This powerful documentary film chronicles Howie Rich’s journey with brain cancer over the last 19 months of his life. Comprised of a series of interviews conducted with the principal players in the story, the film captures the shock, anguish, and devastation of the initial diagnosis, the long, sometimes difficult but creative and caring path of the medical care administered by Dr. Eric Wong of Harvard Medical School and Beth Israel Deaconess Hospital in Boston, the crushed hopes, discouraging test results and “bumps in the road” experienced by any cancer patient who does not go into remission, and finally, the ultimate understanding of his cancer journey as being “a gift”, in Howie’s words, an opportunity to strengthen his connections to his family, his closest friends, and the community around him.
The interviews themselves are unrehearsed, candid, and incredibly powerful, ranging through the entire spectrum of emotions. They portray thoughtful individuals struggling intellectually to find meaning as personal philosophy and faith come into conflict with the unthinkable.
Audiences enjoy this hopeful and sometimes joyful film, even though the subject is a tragic one. It may be of special interest to those who are trying to find a way to confront disease or loss. Howie’s hope was not shallow one; it was hard-earned and refined in the struggle of his illness.
In the end, Howie’s deliberately hopeful outlook represents a blueprint for dealing with the last passage of life, and provides balance and perspective for those of us at any point in the journey.
Film Name: A Good Death
Audience Response to A Good Death
“Not knowing anything about this story, I was drawn solely because of its title: A Good Death. Bravo!”
“The way the story unfolds is fascinating, with Howie, his family and friends speaking directly to the camera with such powerful language and thinking.“
“This film brought me great hope.”
“I loved it. Very moving. I especially liked hearing Joan Chittister speak with such passion.”
“Powerful - with a message of hope for everyone.”
“The film is an insightful, sensitive, personal, powerful, and authentic work. “
“The information provided by Dr. Wong helped those of us who don’t fully understand what a glioblastoma is. He also showed the human side of a committed and caring medical community. A Good Death is a beautiful tribute to Howie Rich - who teaches us how to live and how to die with faith, strength and courage.”
“I’ve never seen anything like this. A Good Death is a blessing for every human being -- a needed story.”
“This film should be required viewing at medical schools, seminaries, and hospices, anywhere people need models for how to contemplate death with authenticity and courage.”
“An incredible gift.”
“So moving. We loved the way the film approached a tragic story with such humanity sprinkled with humor.”
“We left feeling truly inspired to live “in hope and not despair”, with the new understanding that it is a choice.”
“Thank you for bringing the story of A Good Death to life.”
“Each person interviewed comes across as honest and genuine, as if no camera was present as they were reliving their experiences..”
“For a story whose ending is implicit in the title, the journey transpires with a suspense that rivets the audience.”

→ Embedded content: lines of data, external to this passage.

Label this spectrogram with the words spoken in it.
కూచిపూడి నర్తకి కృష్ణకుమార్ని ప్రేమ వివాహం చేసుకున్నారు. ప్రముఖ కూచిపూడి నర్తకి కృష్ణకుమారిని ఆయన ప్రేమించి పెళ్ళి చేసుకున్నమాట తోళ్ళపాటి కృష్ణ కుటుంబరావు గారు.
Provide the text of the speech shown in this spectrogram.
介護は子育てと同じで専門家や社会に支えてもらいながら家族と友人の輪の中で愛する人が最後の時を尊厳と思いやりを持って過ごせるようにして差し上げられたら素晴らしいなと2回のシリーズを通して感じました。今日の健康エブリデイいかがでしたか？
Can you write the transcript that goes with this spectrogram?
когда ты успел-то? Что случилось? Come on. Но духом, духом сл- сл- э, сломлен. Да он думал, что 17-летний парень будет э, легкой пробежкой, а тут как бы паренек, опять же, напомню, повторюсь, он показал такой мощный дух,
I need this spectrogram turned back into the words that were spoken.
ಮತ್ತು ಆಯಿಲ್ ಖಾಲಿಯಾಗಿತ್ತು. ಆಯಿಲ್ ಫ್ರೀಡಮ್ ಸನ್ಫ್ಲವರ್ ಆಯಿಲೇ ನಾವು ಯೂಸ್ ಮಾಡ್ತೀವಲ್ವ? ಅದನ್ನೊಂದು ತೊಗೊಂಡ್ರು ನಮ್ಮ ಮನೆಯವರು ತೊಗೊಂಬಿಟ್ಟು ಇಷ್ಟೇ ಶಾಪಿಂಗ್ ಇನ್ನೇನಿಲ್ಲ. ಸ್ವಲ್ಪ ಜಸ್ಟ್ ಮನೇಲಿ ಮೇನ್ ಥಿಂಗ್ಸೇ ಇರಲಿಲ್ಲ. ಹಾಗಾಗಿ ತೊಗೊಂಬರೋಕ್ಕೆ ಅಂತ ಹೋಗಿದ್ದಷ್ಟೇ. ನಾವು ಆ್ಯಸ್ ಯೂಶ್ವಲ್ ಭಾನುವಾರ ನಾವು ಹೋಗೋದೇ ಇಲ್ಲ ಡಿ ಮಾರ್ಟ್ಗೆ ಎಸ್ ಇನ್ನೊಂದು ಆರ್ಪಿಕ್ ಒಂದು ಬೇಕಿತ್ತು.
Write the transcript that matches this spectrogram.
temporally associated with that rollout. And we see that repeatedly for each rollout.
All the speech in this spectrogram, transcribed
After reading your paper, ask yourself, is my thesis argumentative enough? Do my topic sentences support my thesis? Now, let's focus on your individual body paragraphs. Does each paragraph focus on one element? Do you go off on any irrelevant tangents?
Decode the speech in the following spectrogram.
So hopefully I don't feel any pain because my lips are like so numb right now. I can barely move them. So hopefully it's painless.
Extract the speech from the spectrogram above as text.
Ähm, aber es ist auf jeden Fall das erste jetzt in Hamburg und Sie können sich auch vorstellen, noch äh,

“Somehow this movie is both deeply sad and incredibly hopeful! It was a wonderful biography of a man of hope - hope for him and his family, -- but truly for all of us. I would love for more people to see this film.”

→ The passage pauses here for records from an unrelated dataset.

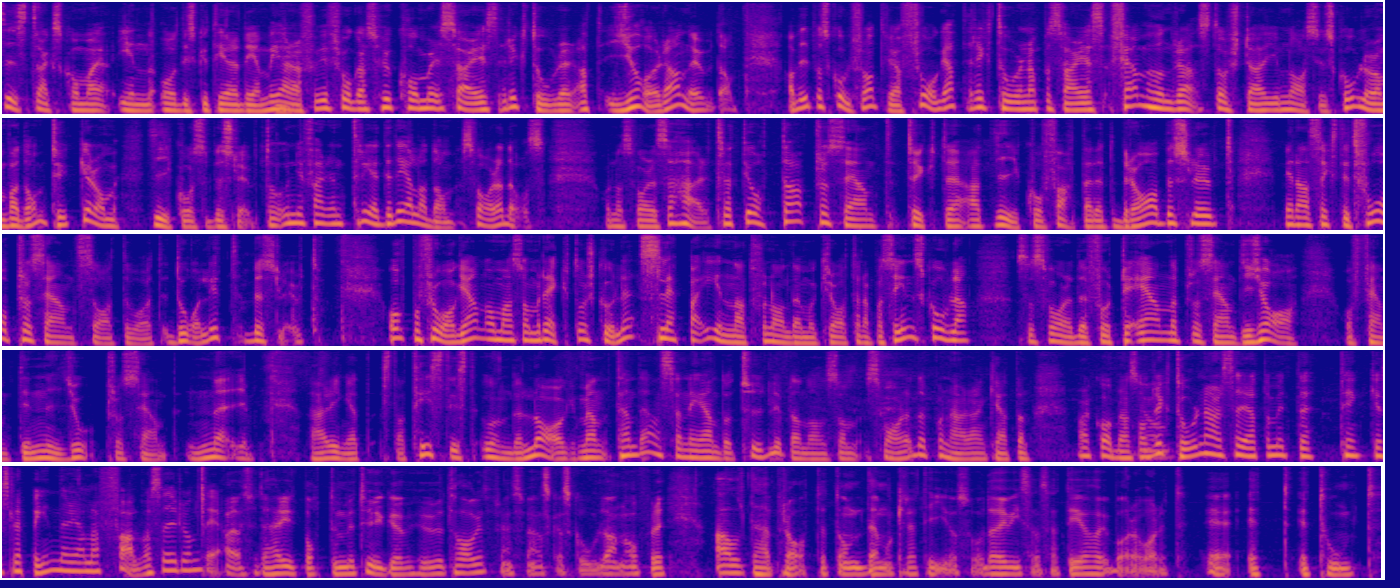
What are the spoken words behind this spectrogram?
precis strax komma in och diskutera det mera. För vi frågar oss hur kommer Sveriges rektorer att göra nu då? Ja, vi på Skolfront vi har frågat rektorerna på Sveriges 500 största gymnasieskolor om vad de tycker om JKs beslut. Och ungefär en tredjedel av dem svarade oss. Och de svarade så här. 38 procent tyckte att JK fattade ett bra beslut medan 62 procent sa att det var ett dåligt beslut. Och på frågan om man som rektor skulle släppa in Nationaldemokraterna på sin skola så svarade 41 procent ja och 59 procent nej. Det här är inget statistiskt underlag men tendensen är ändå tydlig bland de som svarade på den här enkäten. Mark Abrahamsson, ja. rektorerna här säger att de inte tänker släppa in er i alla fall. Vad säger du om det? Alltså, det här är ett bottenbetyg överhuvudtaget för den svenska skolan och för allt det här pratet om demokrati och så. Det har ju visat sig att det har ju bara varit eh, ett, ett tomt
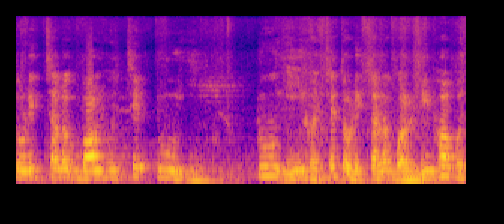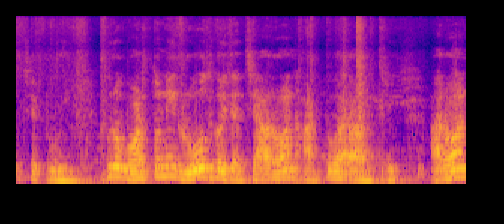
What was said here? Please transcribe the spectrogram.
তড়িৎচালক বল হচ্ছে টু ই টু ই হচ্ছে তড়িৎচালক বল, বিভব হচ্ছে টু ই। পুরো বর্তনীর রোধ হয়ে যাচ্ছে আর ওয়ান, আর টু আর R three. R one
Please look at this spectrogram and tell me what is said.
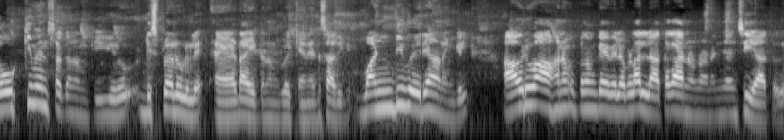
ഡോക്യുമെന്റ്സ് ഒക്കെ നമുക്ക് ഈ ഒരു ഡിസ്പ്ലേയുടെ ഉള്ളിൽ ആഡ് ആയിട്ട് നമുക്ക് വെക്കാനായിട്ട് സാധിക്കും. വണ്ടി വരികയാണെങ്കിൽ ആ ഒരു വാഹനം ഇപ്പോൾ നമുക്ക് അവൈലബിൾ അല്ലാത്ത കാരണം കൊണ്ടാണ് ഞാൻ ചെയ്യാത്തത്.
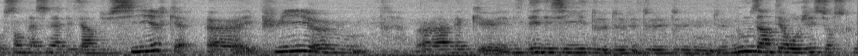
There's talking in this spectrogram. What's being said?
au, Centre national des arts du cirque et puis avec l'idée d'essayer de, nous interroger sur ce que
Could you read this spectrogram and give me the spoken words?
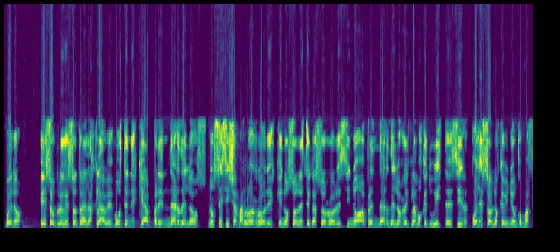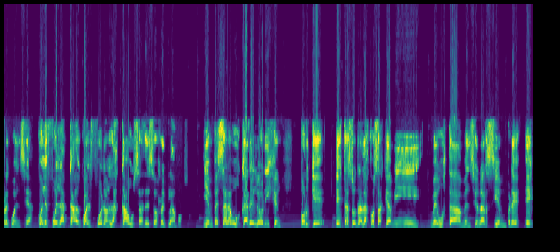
Bueno, eso creo que es otra de las claves. Vos tenés que aprender de los, no sé si llamarlo errores, que no son en este caso errores, sino aprender de los reclamos que tuviste. Es decir, ¿cuáles son los que vinieron con más frecuencia? ¿Cuáles fue la, ¿Cuáles fueron las causas de esos reclamos? Y empezar a buscar el origen. Porque esta es otra de las cosas que a mí me gusta mencionar siempre, es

“With its wonderful filming and interviewing, this is a very high quality documentary, with a universal appeal.”
“The title could have been A Beautiful Death.”
“A marvelous and powerful film.”